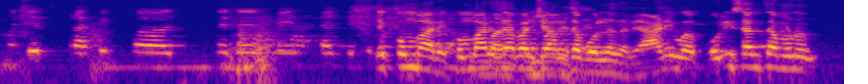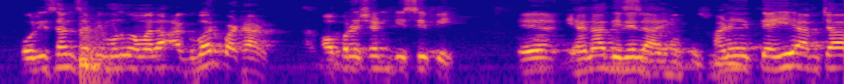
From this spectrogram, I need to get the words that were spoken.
म्हणजे ट्रॅफिक ते कुंभारे कुंभारे साहेबांशी आमचं बोलणं झालं. आणि पोलिसांचं म्हणून पोलिसांसाठी म्हणून आम्हाला अकबर पठाण ऑपरेशन डीसीपी यांना दिलेलं आहे. आणि तेही आमच्या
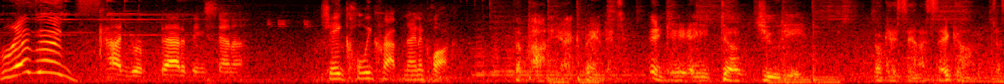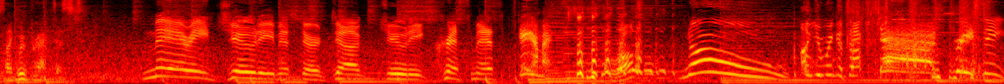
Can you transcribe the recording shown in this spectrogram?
Presents! God, you're bad at being Santa. Jake, holy crap, 9 o'clock. The Pontiac Bandit, aka Doug Judy. Okay, Santa, stay calm, just like we practiced. Merry Judy, Mr. Doug Judy Christmas. Damn it! no! Onion ring attack. Ah, greasy!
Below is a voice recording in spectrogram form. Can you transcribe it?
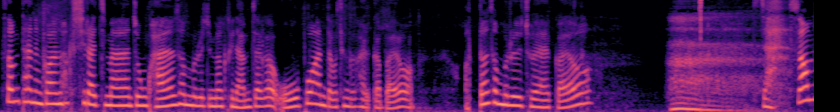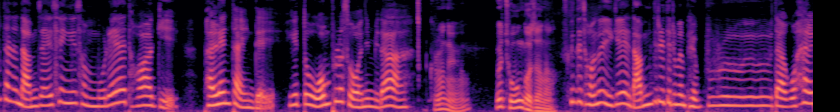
썸 타는 건 확실하지만 좀 과한 선물을 주면 그 남자가 오버한다고 생각할까 봐요. 어떤 선물을 줘야 할까요? 자, 썸 타는 남자의 생일 선물에 더하기 발렌타인데이. 이게 또 원 플러스 원입니다. 그러네요. 이거 좋은 거잖아. 근데 저는 이게 남들이 들으면 배부르다고 할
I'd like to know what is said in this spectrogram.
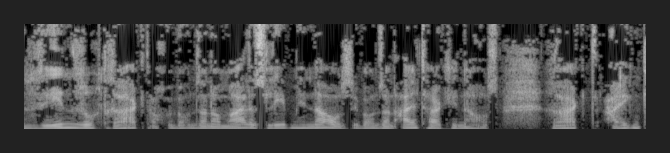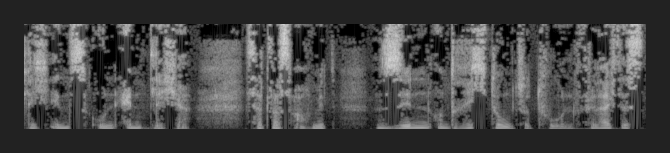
Sehnsucht ragt auch über unser normales Leben hinaus, über unseren Alltag hinaus, ragt eigentlich ins Unendliche. Es hat was auch mit Sinn und Richtung zu tun. Vielleicht ist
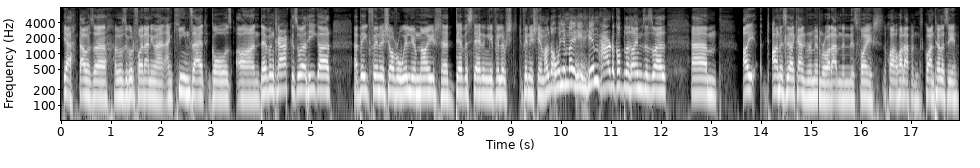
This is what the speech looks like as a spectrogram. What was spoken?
Yeah, that was a it was a good fight anyway. And Kianzad goes on Devin Clark as well. He got a big finish over William Knight, uh, devastatingly finished him. Although William Knight hit him hard a couple of times as well. Um, I honestly I can't remember what happened in this fight. What what happened? Go on, tell us, Ian.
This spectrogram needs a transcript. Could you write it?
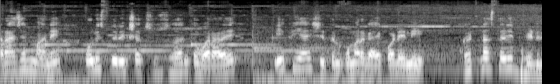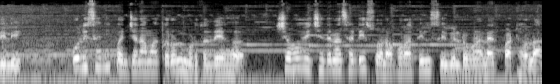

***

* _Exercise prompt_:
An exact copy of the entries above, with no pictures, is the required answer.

* _Reply to the task_:
From this spectrogram, I need to get the words that were spoken.
म्हणजे ट्रॅफिक ते कुंभारे कुंभारे साहेबांशी आमचं बोलणं झालं. आणि पोलिसांचं म्हणून पोलिसांसाठी म्हणून आम्हाला अकबर पठाण ऑपरेशन डीसीपी यांना दिलेलं आहे. आणि तेही आमच्या
Can you transcribe the recording shown in this spectrogram?
Presents! God, you're bad at being Santa. Jake, holy crap, 9 o'clock. The Pontiac Bandit, aka Doug Judy. Okay, Santa, stay calm, just like we practiced. Merry Judy, Mr. Doug Judy Christmas. Damn it! no! Onion ring attack. Ah, greasy!
Below is a voice recording in spectrogram form. Can you transcribe it?
썸 타는 건 확실하지만 좀 과한 선물을 주면 그 남자가 오버한다고 생각할까 봐요. 어떤 선물을 줘야 할까요? 자, 썸 타는 남자의 생일 선물에 더하기 발렌타인데이. 이게 또 원 플러스 원입니다. 그러네요. 이거 좋은 거잖아. 근데 저는 이게 남들이 들으면 배부르다고 할
I'd like to know what is said in this spectrogram.
Sehnsucht ragt auch über unser normales Leben hinaus, über unseren Alltag hinaus, ragt eigentlich ins Unendliche. Es hat was auch mit Sinn und Richtung zu tun. Vielleicht ist
This is what the speech looks like as a spectrogram. What was spoken?
Yeah, that was a it was a good fight anyway. And Kianzad goes on Devin Clark as well. He got a big finish over William Knight, uh, devastatingly finished him. Although William Knight hit him hard a couple of times as well. Um, I honestly I can't remember what happened in this fight. What what happened? Go on, tell us, Ian.
This spectrogram needs a transcript. Could you write it?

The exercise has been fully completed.